Move the Plug
The first step in making your artwork look professional is to make sure any nearby outlets are placed efficiently. If there is floor lamp lighting, the plug should be close the lamp or even in the flooring. If your artwork requires an outlet or is lit from overhead, the outlet should be behind the artwork or near the light source.
How to Move an Outlet
Moving a light switch can be a DIY scenario. Make sure the circuit breaker is switched off. Use a voltage tester to make sure the outlet is off even if you are confident you know which breaker controls the outlet. Remove the wall plate and the plug from the wall, removing the wires via the back of the plug. Mark the area for your new plug height. Cut the hole for the new outlet using a jab saw or multi-tool.
Measure the distance between your old plug and the new plug, as you are going to have to feed wire through the wall. Make sure you add a foot or more of extra wire for handling. Use a remodel wire box, so you don’t have to cut a big hole to mount the box. Secure it in place, and feed the wires into the box. Then, mount the new outlet similarly to how the old one was mounted (or per instructions if it is different).
Attach the new wire to the old, and cover the old plug with a solid wall plate. If you want to be professional, cover it in with drywall and patch accordingly. Then, turn on the breaker, and you have an appropriately-placed outlet.
Note: Don’t use these instructions as a step-by-step plan. These are simply written to give you an idea of the work involved in moving the location of an outlet. It is relatively simple, but if you don’t fully understand how to work with electrical wiring and outlets, don’t do it! Electricity is dangerous, and you can save a lot of time and trouble by simply hiring a licensed electrician.
Select the Right Height
The height at which you place your art and your lighting is crucial to making it look professional. Typically, artwork should be at eye level. For most people, that means the center of the art should be 57 to 60 inches off of the ground. The height of the lighting can vary, but it should shine directly at the artwork to avoid shadowing. Picture lamps are designed to give a good angle of light, but adjustable recessed lighting is an attractive modern alternative. It is recommended in most cases to hire an electrician to install lighting to prevent fire hazards.
Select the Right Bulb
When it comes to bulbs, the answers for most artwork illumination lie in the Color Rendering Index (CRI). This is a scale that compares natural sunlight (with a CRI of 100) to artificial lighting, so you want to choose as high of a CRI as you can find. Choosing an appropriate high-value CRI will give you clear, crisp light that will not alter the colors on the artwork. You can also adjust lighting based on correlated color temperature, or CCT. This alters the warmth of the light from warm to cool lighting colors.

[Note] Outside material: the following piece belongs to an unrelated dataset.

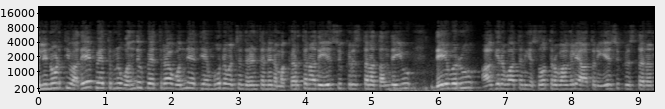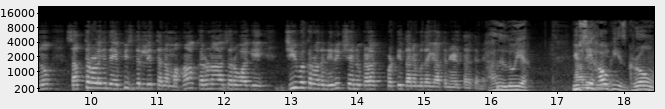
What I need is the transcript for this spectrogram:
ಇಲ್ಲಿ ನೋಡ್ತೀವಿ ಅದೇ ಪೇತ್ರನು ಒಂದು ಪೇತ್ರ ಒಂದೇ ಅಧ್ಯಾಯ ಮೂರನೇ ವಚನದಲ್ಲಿ ಹೇಳ್ತಾನೆ ನಮ್ಮ ಕರ್ತನಾದ ಯೇಸು ಕ್ರಿಸ್ತನ ತಂದೆಯು ದೇವರು ಆಗಿರುವಾತನಿಗೆ ಸ್ತೋತ್ರವಾಗಲಿ ಆತನು ಯೇಸು ಕ್ರಿಸ್ತನನ್ನು ಸತ್ತರೊಳಗಿಂದ ಎಬ್ಬಿಸಿದ್ರಲ್ಲಿ ತನ್ನ ಮಹಾ ಕರುಣಾಸರವಾಗಿ ಜೀವಕರವಾದ ನಿರೀಕ್ಷೆಯನ್ನು ಕಳಪಟ್ಟಿದ್ದಾನೆ ಎಂಬುದಾಗಿ ಆತನು ಹೇಳ್ತಾ ಇದ್ದಾನೆ. You see how he is grown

Natural light is almost always the best color of light for artwork, and since actual natural light can harm art with ultraviolet radiation, getting a bulb with a high CRI value is almost always a good thing. However, you must also consider the ambience of the room. In certain situations, such as dining rooms with warm light from chandeliers, the overall feeling of the room may be altered by putting natural, bright light into it. Don’t use CRI recommendations as a rule but rather a recommendation based on typical circumstances. If the art is important, it can be assumed that you want to light it correctly. This would be an incorrect notion if the ambience of the room is more important.
Make Your Artwork Look and Feel Professional
Everyone has their own, unique desires and resources available to hang artwork. In some cases, the dedicated parent may spend the time and money required to frame and light their child’s artwork. In other cases, it requires a painting or a photograph by a notable artist to warrant the expenditures. Understanding the basics about how to light your artwork like a professional can give you the understanding of the potential for your art pieces. They don’t have be hung in unlit portions of the room where they blend into the walls. Instead, they can be illuminated, and the quality of the art will add to the quality of the room design. The biggest things to remember are that plugs should be in the right place, height matters, and lighting quality does make a difference.